Action item: Quote the lines of the data below verbatim, beginning at the line that contains "Look at the spectrogram and" and ending at the last line, both included, and excluding pictures.

(Extracted records)

==================================================

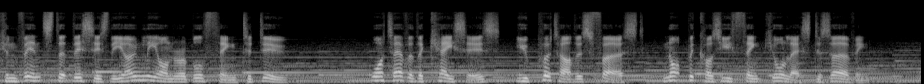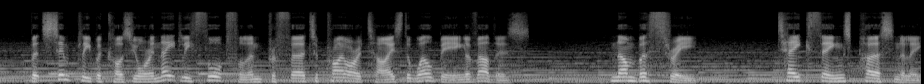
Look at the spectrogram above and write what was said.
Convinced that this is the only honorable thing to do. Whatever the case is, you put others first, not because you think you're less deserving, but simply because you're innately thoughtful and prefer to prioritize the well being of others. Number 3. Take things personally.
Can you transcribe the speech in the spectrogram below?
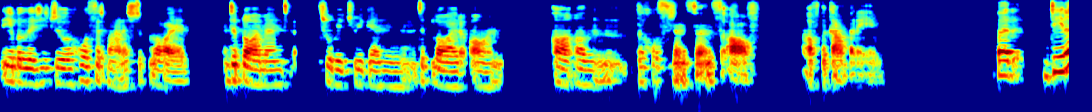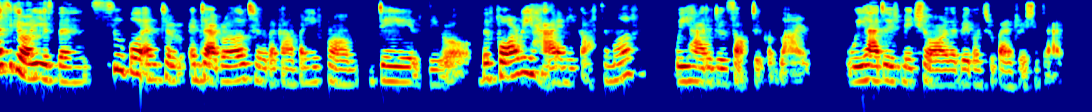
the ability to host it, manage, deploy it, deployment through which we can deploy it on on, the host instance of of the company. But data security has been super inter- integral to the company from day zero. Before we had any customers, we had to do SOC 2 compliance. We had to make sure that we're going through penetration tests.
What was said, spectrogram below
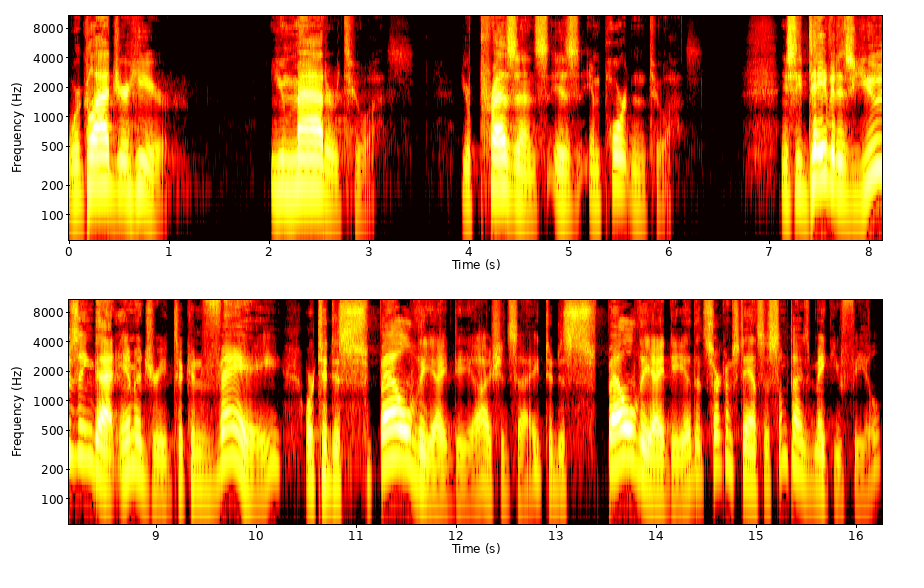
We're glad you're here. You matter to us. Your presence is important to us. You see, David is using that imagery to convey or to dispel the idea, I should say, to dispel the idea that circumstances sometimes make you feel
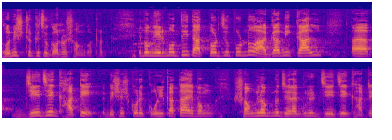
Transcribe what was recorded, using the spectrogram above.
ঘনিষ্ঠ কিছু গণসংগঠন। এবং এর মধ্যেই তাৎপর্যপূর্ণ, আগামীকাল যে যে ঘাটে, বিশেষ করে কলকাতা এবং সংলগ্ন জেলাগুলির যে যে ঘাটে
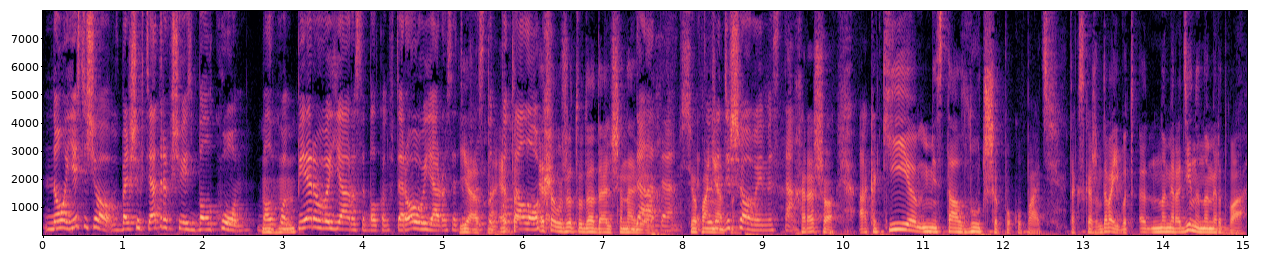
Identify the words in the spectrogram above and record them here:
Но есть еще в больших театрах еще есть балкон. Балкон первого яруса, балкон второго яруса. Это уже Ясно. под Это, потолок. это уже туда дальше наверх. да, да. Все это понятно. уже дешевые места. Хорошо. А какие места лучше покупать? Так скажем, давай вот э, номер один и номер два.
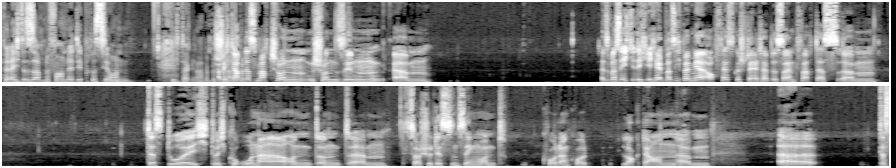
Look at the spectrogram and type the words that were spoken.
Vielleicht ist es auch eine Form der Depression, die ich da gerade beschreibe. Aber ich glaube, das macht schon, schon Sinn. Ähm, also was ich, ich, ich, was ich bei mir auch festgestellt habe, ist einfach, dass, ähm, dass durch, durch Corona und, und ähm, Social Distancing und quote unquote Lockdown ähm, äh, dass,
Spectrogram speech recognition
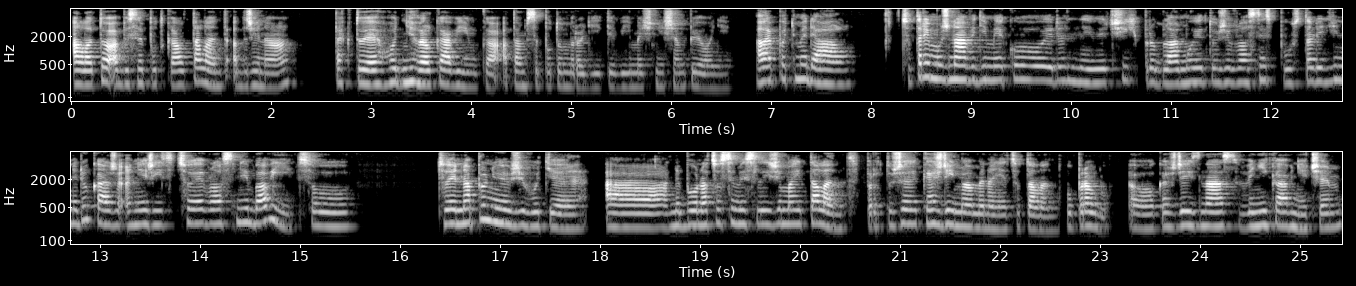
Ale to, aby se potkal talent a dřina, tak to je hodně velká výjimka a tam se potom rodí ty výjimeční šampioni. Ale pojďme dál. Co tady možná vidím jako jeden z největších problémů je to, že vlastně spousta lidí nedokáže ani říct, co je vlastně baví, co, co je naplňuje v životě a nebo na co si myslí, že mají talent, protože každý máme na něco talent, opravdu. Každý z nás vyniká v něčem.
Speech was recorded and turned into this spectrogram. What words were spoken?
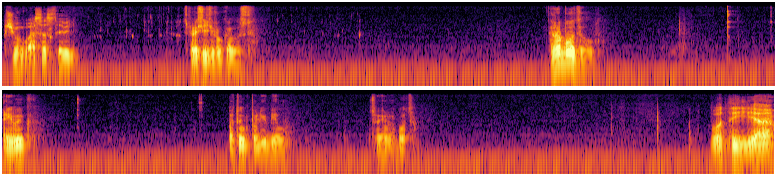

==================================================

Output below:
Look at the spectrogram and type the words that were spoken.
Vielleicht ist es auch eine Form der Depression, die ich da gerade beschreibe. Aber ich glaube, das macht schon, schon Sinn. Ähm, also was ich, ich, ich, was ich bei mir auch festgestellt habe, ist einfach, dass, ähm, dass durch, durch Corona und, und ähm, Social Distancing und quote unquote Lockdown ähm, äh, dass,
Spectrogram speech recognition
Ale to, aby se potkal talent a dřina, tak to je hodně velká výjimka a tam se potom rodí ty výjimeční šampioni. Ale pojďme dál. Co tady možná vidím jako jeden z největších problémů je to, že vlastně spousta lidí nedokáže ani říct, co je vlastně baví, co, co je naplňuje v životě a nebo na co si myslí, že mají talent, protože každý máme na něco talent, opravdu. Každý z nás vyniká v něčem.
Speech was recorded and turned into this spectrogram. What words were spoken?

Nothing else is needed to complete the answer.